Michael Dominick DiVito, PhD
Differentiating Hepatocytes from iPSCs to Treat Pediatric Metabolic Liver Disease
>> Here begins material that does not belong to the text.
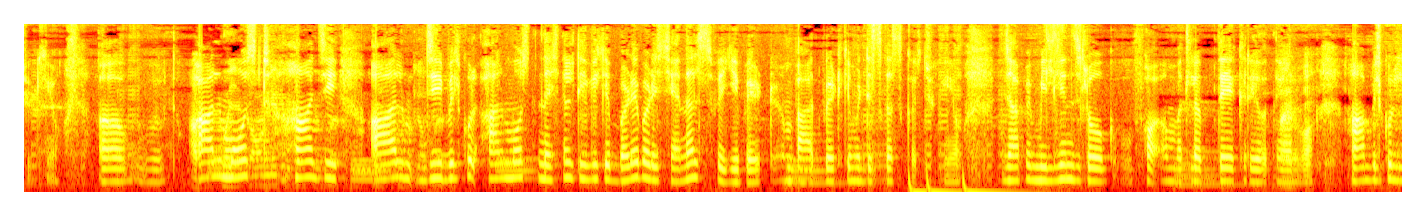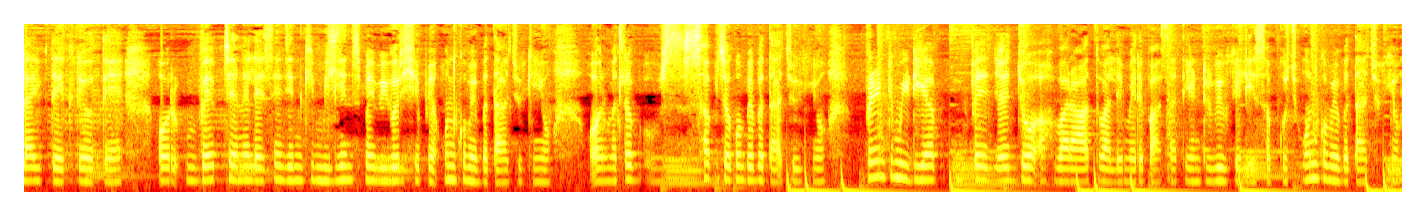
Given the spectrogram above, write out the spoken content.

Dr. DiVito will be studying ways to treat pediatric metabolic liver deficiencies using induced pluripotent (iPS) stem cells derived from liver cells. He plans to improve iPS cell differentiation protocols and to develop an infusion method for these cells with the overall goal of making both in vitro and living models of metabolic liver diseases that can be used to develop stem cell therapies and other treatments for these diseases. “I am excited at the potential of using stem cells with our lab’s bioreactor systems to develop disease models and cell therapies for pediatric metabolic diseases,” Dr. DiVito says. “With this award and the resources it offers, I feel I am in a great position to fulfill these goals. I am excited to see the output of this project after two years under the TL1 training program” Because the TL1 program promotes interdisciplinary mentorship, Dr. DiVito will be able to not only have the opportunity to enhance his engineering knowledge but also acquire new knowledge of hepatology, stem cell biology and other topics important to his research.
Daniel Giles Fort, MPH PhD
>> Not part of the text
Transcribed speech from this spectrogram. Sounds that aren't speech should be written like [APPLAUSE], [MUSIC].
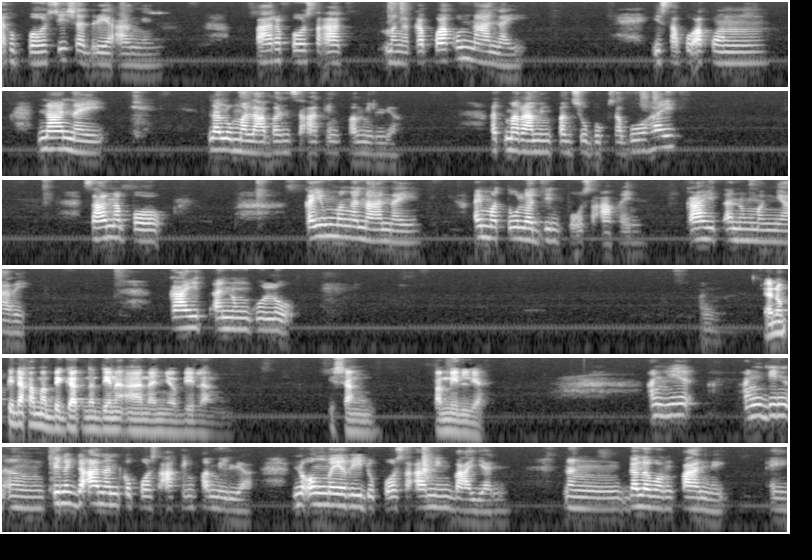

Director of Data Science/Biomedical Informatics Research at Ochsner Health System
Informatics Interventions to Accelerate Pediatric Clinical Trial Recruitment
Dan Fort, PhD, MPH, will be researching ways to use informatics in order to accelerate pediatric clinical trial recruitment. To do this, he will be looking at patterns in clinical trial recruitment success and failure as well as digging into historical cohort selection queries for insights into how they might be modified to increase the number of patients identified for recruitment. “This award is vital early career support, allowing me to build a solid body of investigatory, preliminary work for R-scale funding proposals as well as address important skill gaps in team and decision sciences,” said Dr. Fort.
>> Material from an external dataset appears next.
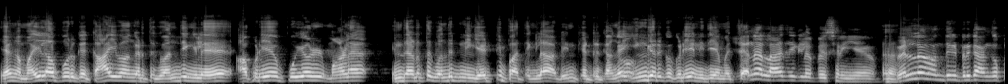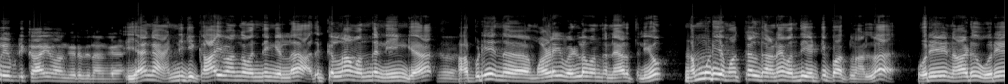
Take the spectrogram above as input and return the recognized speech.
ஏங்க மயிலாப்பூருக்கு காய் வாங்குறதுக்கு வந்தீங்களே? அப்படியே புயல் மழை இந்த இடத்துக்கு வந்துட்டு நீங்க எட்டி பாத்தீங்களா அப்படின்னு கேட்டிருக்காங்க. இங்க இருக்கக்கூடிய நிதியமைச்சர் என்ன லாஜிக்ல பேசுறீங்க? வெள்ளம் வந்துகிட்டு இருக்கு அங்க போய் எப்படி காய் வாங்குறது நாங்க? ஏங்க அன்னைக்கு காய் வாங்க வந்தீங்கல்ல அதுக்கெல்லாம் வந்த நீங்க. அப்படியே இந்த மழை வெள்ளம் வந்த நேரத்திலயும் நம்முடைய மக்கள் தானே வந்து எட்டி பார்க்கலாம்ல? ஒரே நாடு ஒரே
A Novel siRNA Approach for Targeting Immunosuppresive IDO1 in Pediatric Brain Tumors
Alicia Lenzen, MD, will be studying a novel form of treatment for pediatric brain tumors that will use immunotherapy combined with nanotechnology. She will be researching the inflammation-induced expression of indoleamine 2,3 deoxygenase 1 (IDO1), its role in suppressing tumor immunity and therefore its promising therapeutic reactivation of the immune response against brain tumors. Dr. Lenzen will also integrate nanotechnology as a direct delivery mode into central nervous system tumors in order to create precise targeting. “This TL1 training will facilitate the building blocks of that research foundation now, obtaining findings related to the development of novel treatment regimens using mouse brain tumor models, with the possibility of direct translation into patients,” Dr. Lenzen says. “It will also allow me a look into multi-disciplinary work in order to create the best projects.”
Susan M. Slattery, MD
Process Vulnerabilities in Hospital Discharge after Neonatal Intensive Care Unit Stays
Dr. Slattery will be focusing her research on the timing of a safe transition home from the Neonatal Intensive Care Unit. Along with her mentors, she hopes to develop a valid, reliable predictive tool using data captured in the Electronic Health Record.